▸ **MATERIAL TO PROCESS**
____________________

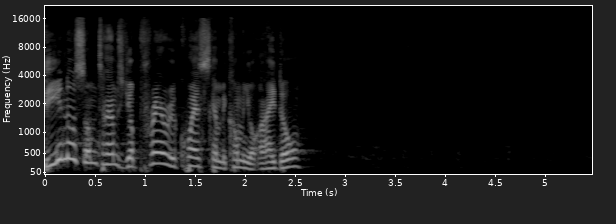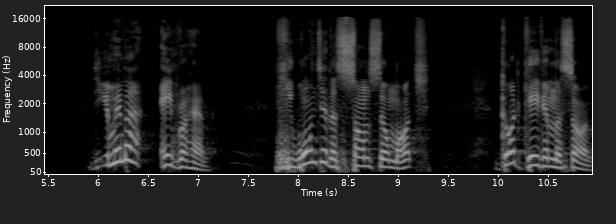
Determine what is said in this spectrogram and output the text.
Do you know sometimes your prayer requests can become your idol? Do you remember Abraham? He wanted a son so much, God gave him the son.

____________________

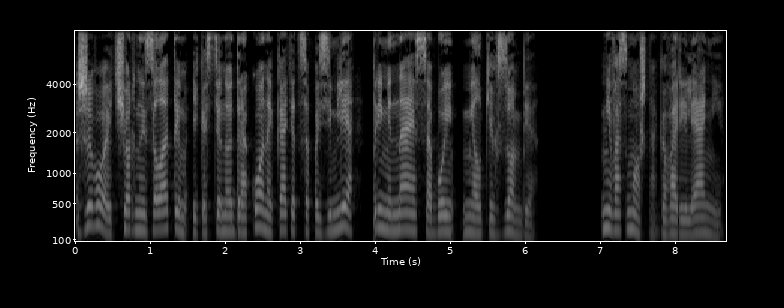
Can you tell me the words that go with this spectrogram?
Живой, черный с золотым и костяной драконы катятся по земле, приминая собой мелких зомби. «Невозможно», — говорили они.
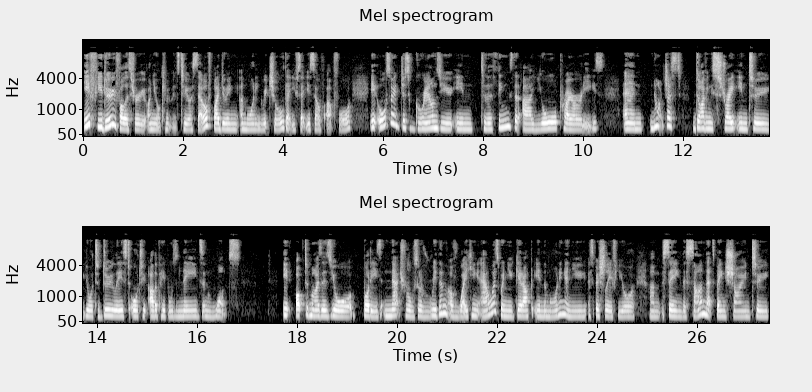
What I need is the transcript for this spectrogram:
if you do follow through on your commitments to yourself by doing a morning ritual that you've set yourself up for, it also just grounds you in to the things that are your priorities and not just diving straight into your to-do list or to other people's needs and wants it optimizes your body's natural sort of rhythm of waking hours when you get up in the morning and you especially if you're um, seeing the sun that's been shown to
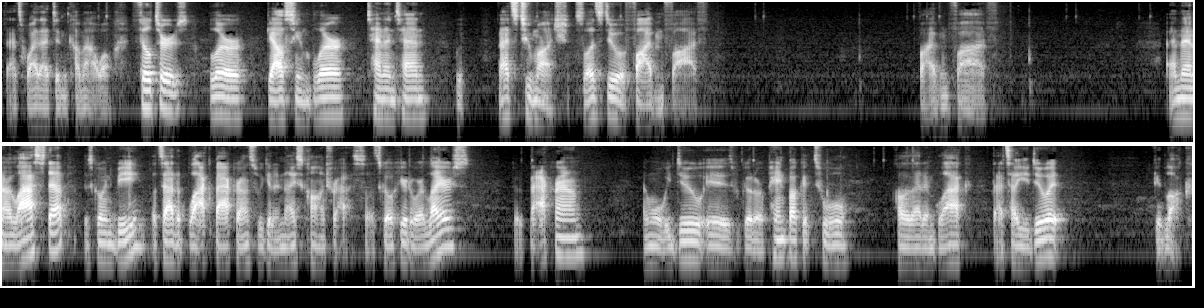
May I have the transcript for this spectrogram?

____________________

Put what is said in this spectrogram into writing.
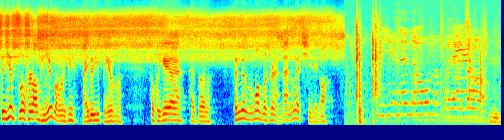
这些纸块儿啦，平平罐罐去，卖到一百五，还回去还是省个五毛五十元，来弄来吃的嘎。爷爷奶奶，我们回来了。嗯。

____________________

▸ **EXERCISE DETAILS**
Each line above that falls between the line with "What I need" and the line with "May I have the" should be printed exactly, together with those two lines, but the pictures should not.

▸ **TASK OUTPUT**
What I need is the transcript for this spectrogram:
if you do follow through on your commitments to yourself by doing a morning ritual that you've set yourself up for, it also just grounds you in to the things that are your priorities and not just diving straight into your to-do list or to other people's needs and wants it optimizes your body's natural sort of rhythm of waking hours when you get up in the morning and you especially if you're um, seeing the sun that's been shown to
May I have the transcript for this spectrogram?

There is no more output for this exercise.